And that is just one more thing to be fearful about.

The trouble with fear is that it makes us irrational. It can make us run when we should stand, and freeze when we should step aside.

When markets are working well, they are rational, first and foremost. To be successful, they depend upon rationality.

I remember one of the Hong Kong tycoons telling me how much he and his fellow tycoons liked it when people ran in fear from the markets.
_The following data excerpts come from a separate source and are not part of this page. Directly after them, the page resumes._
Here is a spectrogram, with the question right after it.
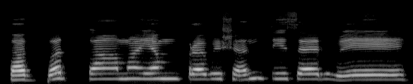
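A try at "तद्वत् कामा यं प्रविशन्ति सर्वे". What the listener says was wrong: కామాయం కామాయం అక్కడ మ కి దీర్ఘం ఉందండి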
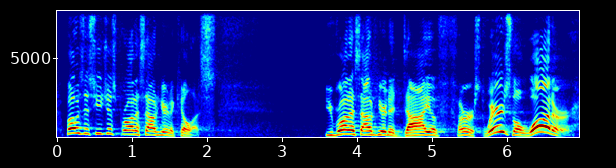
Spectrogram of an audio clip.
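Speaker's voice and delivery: building to a loud, demanding whine; mock angry complaint. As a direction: hammer Moses with the complaint. Acting out thirsty grumbling crowd.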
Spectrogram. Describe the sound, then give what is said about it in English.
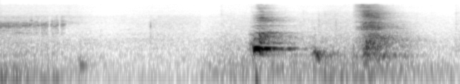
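A single sharp sneeze bursts out, a quick intake followed by an explosive, breathy release, with near silence around it. “Bless you. Bless you.”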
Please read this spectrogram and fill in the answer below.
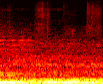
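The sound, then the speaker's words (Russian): Tanks drive near the Belgorod-region settlement of Gorkovsky with a heavy, steady engine rumble. A low tonal hum sits inside the drone, and no separate events stand out. “Танки едут.”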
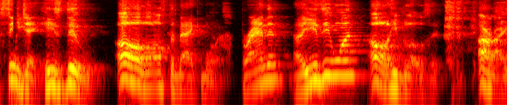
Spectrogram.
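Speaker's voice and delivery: low, deflated play-by-play; Joel Myers impression. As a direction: imitate an announcer giving up on the team. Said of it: "He's like this".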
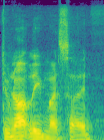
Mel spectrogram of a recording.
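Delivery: hushed, soft half-whisper under the breath. Speaking in character to another player's character in the game: half-whisper. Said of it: "I'm gonna whisper to him".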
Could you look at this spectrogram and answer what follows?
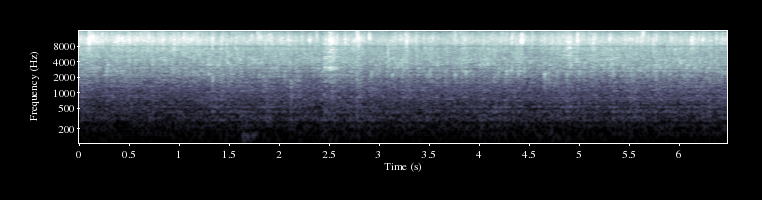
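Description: Beef searing over high heat in a pan for Szechuan beef, giving a steady, even sizzle throughout with no talking.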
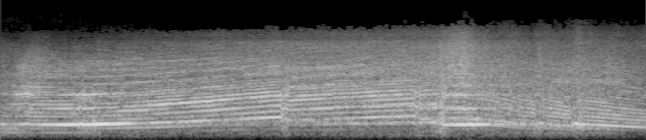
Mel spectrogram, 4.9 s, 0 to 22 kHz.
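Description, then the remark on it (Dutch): A Ferrari Formula 1 V8 engine of the 2006–2013 era screams at high revs, its pitch climbing and dropping through rapid gear changes in a loud, continuous wail with no one talking. “Dus we hebben hier ten eerste de V8.”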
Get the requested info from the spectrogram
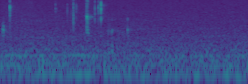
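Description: Quiet room tone with a few faint, short clicks, mostly in the first second.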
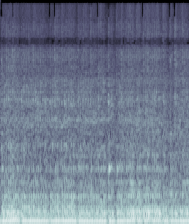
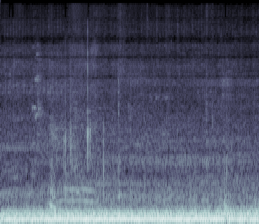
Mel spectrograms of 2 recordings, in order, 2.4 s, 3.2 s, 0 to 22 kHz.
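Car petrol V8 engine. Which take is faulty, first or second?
first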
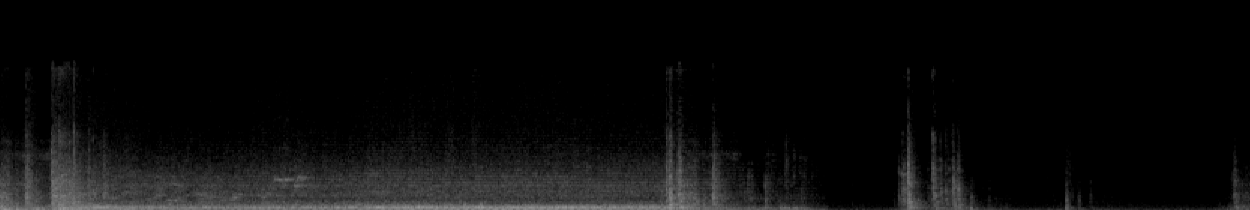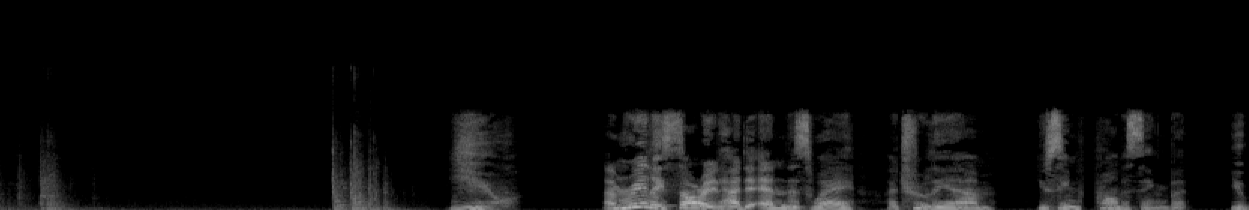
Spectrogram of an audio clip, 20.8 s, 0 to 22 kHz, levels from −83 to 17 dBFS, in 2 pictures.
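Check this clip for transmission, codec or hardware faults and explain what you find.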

Having watched the market go through its cycles, they knew that each period of irrational fear was just one more chance to get even richer by staying calm.

Gold investors require nerves of steel

But if you're tempted to pile your savings into bullion, remember this: If you buy gold you must never be calm until you have sold it.

Unlike stocks that will surely recover one day if you hold them long enough, gold is a short-term speculation rather than a long-term safe haven. As soon as you buy it, you must begin watching for the moment to sell.

Informed by reading apocalyptic fiction, I can give you a good reason why.

If the gloom does come to an end, if the world economy and its markets go into a sustained recovery, gold - as a speculative investment with no return - will inevitably plunge.

And what if the opposite happens? The only possibility other than an eventual recovery is a sustained and endless crash.

If the economy collapses into something much worse, if it goes down and down into some era of doom and world's-end as described in the books on Heather's table, if markets plunge forever and society falls with them, then gold will do you little good. All the "We're Doomed" books agree.

The apocalyptic equivalent of gold if the economy truly goes to pieces is … freeze-dried food.